CHICAGO -- You know how the '27 Yankees are the default choice for any all-time great hypothetical, such as when a manager might say something like, "When Nuke LaLoosh is hitting his spots, the '27 Yankees couldn't beat him."
The funny thing about that is the '27 Yankees might not even be the best team in that franchise's history. There is a good argument that it's actually the 1939 Yankees. Why in the heck am I mentioning that now? Because the 2017 Cleveland Indians are currently playing like those '39 Yankees. Not that they are impressed with themselves.
Cy Young contender Corey Kluber struck out 13 on Thursday as the Indians established a franchise record with their 15th straight win, an 11-2 thrashing of the Chicago White Sox. Fifteen wins in a row, the last 11 of which came on a perfect 11-0 road trip. That's eye-popping, but I haven't even given you the good stuff.
"It's fun, obviously," Cleveland manager Terry Francona said. "It's been a productive road trip, I'll give you that. Other than that, I just think there's other things that hopefully we get caught up in. Like our defense being better."
Here's the really good stuff: According to Elias, the Indians have outscored their opponents by 81 runs during the win streak. That's winning by an average of 5.4 runs per game. Heck, the San Francisco Giants have won only 13 games by five or more runs this entire season.
You know the last team to be so dominant over a 15-game stretch? Yep, it's the 1939 Yankees. Cleveland is only the fifth team in 100 years to be that dominant for over 15 games.
"The winning streak is enjoyable and I think it's gotten people's attention, which gives me a chance to brag on our guys a little, which I love," Francona said. "Other than that, we'll go play tomorrow. The Orioles are already sitting back home waiting for us."
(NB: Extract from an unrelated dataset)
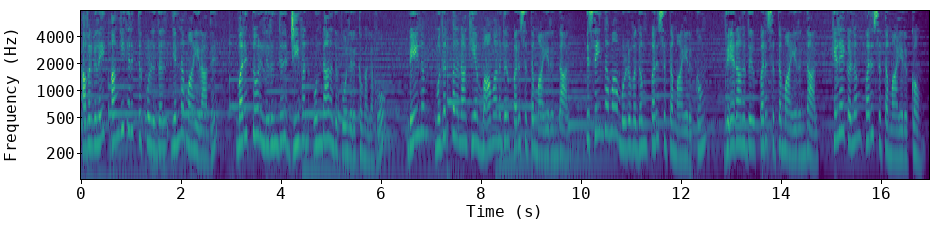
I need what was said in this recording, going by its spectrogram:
அவர்களை அங்கீகரித்துக் கொள்ளுதல் என்னமாயிராது மறுத்தோரிலிருந்து ஜீவன் உண்டானது போலிருக்கும் அல்லவோ? மேலும் முதற்பலனாகிய மாவானது பரிசுத்தமாயிருந்தால் பிசைந்தமா முழுவதும் பரிசுத்தமாயிருக்கும் வேறானது பரிசுத்தமாயிருந்தால் கிளைகளும் பரிசுத்தமாயிருக்கும்.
The road part of the streak is only nominally shocking. The Indians have now won an MLB-high 48 road games, just four shy of the franchise mark set by the pennant-winning Cleveland club in 1954. Of course, that's not the kind of thing they'd notice.
"I didn't even know that until you told me," Francona said.
When a team has won 15 straight games, it's safe to assume it's clicking in all facets of the game. That has been the case for Cleveland, but when it comes to the road success, you really have to look no further than the starting pitching.
For Kluber, that was his 14th outing this season when he has reached double digits in strikeouts. Like Carlos Carrasco on Tuesday, Kluber went heavy on the breaking stuff. After giving up early homers to Yolmer Sanchez and Jose Abreu when he was trying to establish his fastball, he went to the soft stuff more than he ever has.
According to ESPN Stats & Information, Kluber threw fastballs only 25 percent of the time Thursday, the lowest he has ever had in a start. Just a public service note to the American League: If you're playing the White Sox, go heavy on the breaking stuff, because watching their current club try to hit it is like watching someone trying to eat broth with a fork.
Anyway, after pitching his club to a record-breaking win and running up all those K's, you'd be wrong if Kluber was impressed with his individual contribution.
"The constants [with last year's team] are just good hitting and good pitching," Kluber said. "All of that cliché stuff. We've strung that together for a couple of weeks now."
Star shortstop Francisco Lindor came within a double of the cycle, leading off the game with a triple and following that in the second inning with his 27th homer. Was he at least impressed?
Kind of. But not especially.
"It's lots of fun," Lindor said. "Not just because we won all of the games, but because everybody is contributing. Everyone is doing what they are supposed to do. The whole team is having fun."
In Kluber, Carrasco and Mike Clevinger, the Indians have three of baseball's top 20 pitchers in road ERA. As a team, the Indians' 3.49 road ERA leads the AL, as does their 3.71 road starter ERA.
During the perfect road trip, the Indians allowed a total of only 22 runs in the 11 games. And since that came on the heels of Cleveland's three-game, weekend shutout of the Kansas City Royals at Progressive Field, the Indians have given up 22 runs over 14 games. That's dead ball era stuff.
If you haven't picked up on it by now, as much as anything, what stands out about the surging Indians is how unfazed they seem by it all. Maybe that's not so surprising. After coming so close to winning it all last season, there's not much that could impress Cleveland beyond winning one more postseason game.
"It's a different year," Kluber said. "We have the experience of last year's team to fall back on. But other than that, we have different guys on the roster. The one constant is playing good baseball and doing little things that add up to wins."